• _Try it_
Begin at the line below that has "What was said". Stop after the line that has "Write the words", repeating each line exactly and leaving out the pictures.

• _Given records_
+ + + +
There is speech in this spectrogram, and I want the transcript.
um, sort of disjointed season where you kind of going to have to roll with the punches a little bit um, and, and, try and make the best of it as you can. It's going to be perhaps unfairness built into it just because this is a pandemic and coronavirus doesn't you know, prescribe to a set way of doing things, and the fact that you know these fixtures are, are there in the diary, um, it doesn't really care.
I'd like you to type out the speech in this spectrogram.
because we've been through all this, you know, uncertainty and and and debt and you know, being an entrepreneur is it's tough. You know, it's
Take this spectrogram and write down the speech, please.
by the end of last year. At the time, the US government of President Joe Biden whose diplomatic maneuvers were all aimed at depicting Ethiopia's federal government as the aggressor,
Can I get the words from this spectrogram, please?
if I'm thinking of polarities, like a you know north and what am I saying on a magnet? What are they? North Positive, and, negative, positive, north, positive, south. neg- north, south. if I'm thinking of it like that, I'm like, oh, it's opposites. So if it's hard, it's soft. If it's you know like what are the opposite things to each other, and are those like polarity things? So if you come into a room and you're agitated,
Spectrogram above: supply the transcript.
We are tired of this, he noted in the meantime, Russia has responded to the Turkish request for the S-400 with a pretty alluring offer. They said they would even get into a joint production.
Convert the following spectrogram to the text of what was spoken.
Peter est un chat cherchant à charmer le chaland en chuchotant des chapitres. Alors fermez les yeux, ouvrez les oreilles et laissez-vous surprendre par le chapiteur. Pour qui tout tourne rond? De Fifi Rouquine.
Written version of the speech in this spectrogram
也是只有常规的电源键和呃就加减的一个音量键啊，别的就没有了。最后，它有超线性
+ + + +
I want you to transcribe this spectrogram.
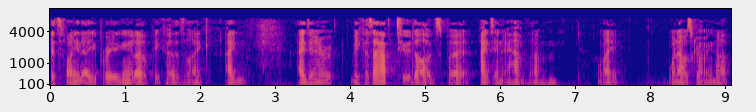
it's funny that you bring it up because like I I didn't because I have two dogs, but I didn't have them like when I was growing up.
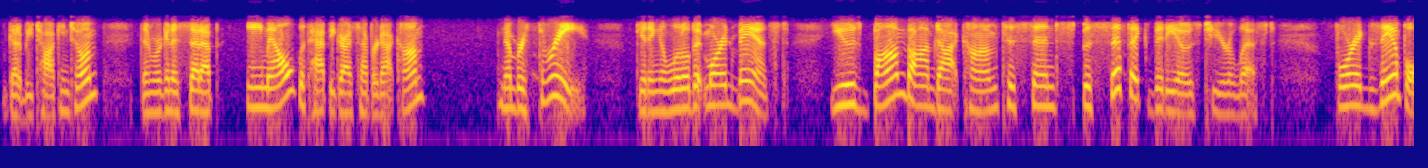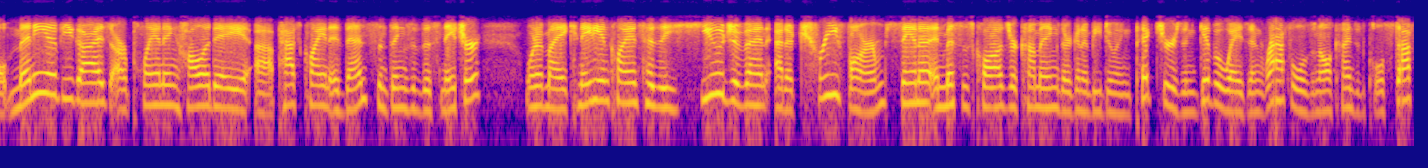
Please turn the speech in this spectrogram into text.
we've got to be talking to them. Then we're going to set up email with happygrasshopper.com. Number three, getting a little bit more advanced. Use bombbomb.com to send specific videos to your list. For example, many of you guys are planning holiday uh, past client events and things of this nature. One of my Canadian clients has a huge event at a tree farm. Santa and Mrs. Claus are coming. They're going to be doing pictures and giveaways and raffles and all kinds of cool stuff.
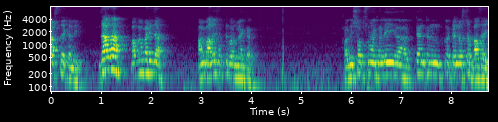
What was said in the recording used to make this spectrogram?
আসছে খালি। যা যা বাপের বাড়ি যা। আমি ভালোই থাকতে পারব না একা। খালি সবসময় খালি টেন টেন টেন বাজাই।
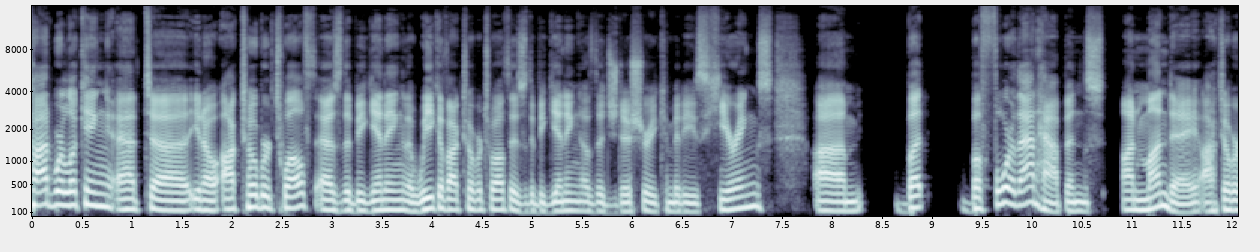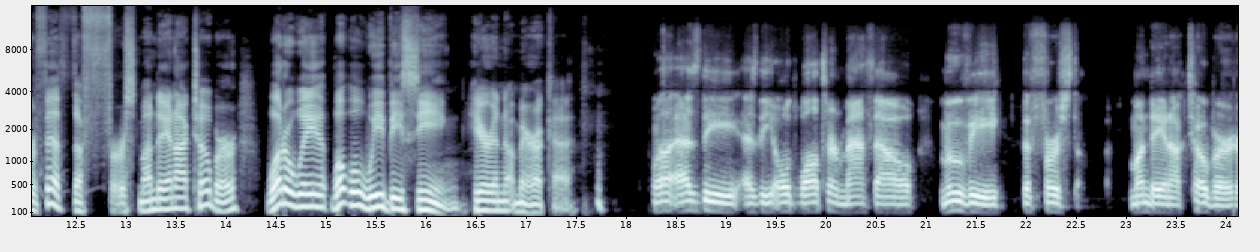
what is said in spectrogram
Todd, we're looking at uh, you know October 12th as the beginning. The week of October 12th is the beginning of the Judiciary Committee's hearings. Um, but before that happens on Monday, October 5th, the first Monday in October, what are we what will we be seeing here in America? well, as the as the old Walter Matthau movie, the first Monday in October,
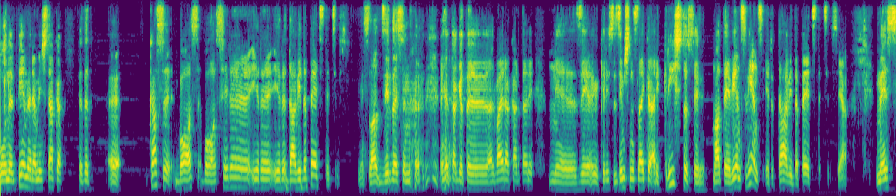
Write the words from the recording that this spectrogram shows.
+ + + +
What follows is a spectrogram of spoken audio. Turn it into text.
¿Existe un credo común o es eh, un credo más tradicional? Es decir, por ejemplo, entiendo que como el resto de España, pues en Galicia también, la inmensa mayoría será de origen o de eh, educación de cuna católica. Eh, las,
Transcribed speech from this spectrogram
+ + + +
• _Exercise result_
What was said in the recording used to make this spectrogram?
আসছে খালি। যা যা বাপের বাড়ি যা। আমি ভালোই থাকতে পারব না একা। খালি সবসময় খালি টেন টেন টেন বাজাই।
what is said in spectrogram
Todd, we're looking at uh, you know October 12th as the beginning. The week of October 12th is the beginning of the Judiciary Committee's hearings. Um, but before that happens on Monday, October 5th, the first Monday in October, what are we what will we be seeing here in America? well, as the as the old Walter Matthau movie, the first Monday in October,
Write the words from the recording that this spectrogram shows.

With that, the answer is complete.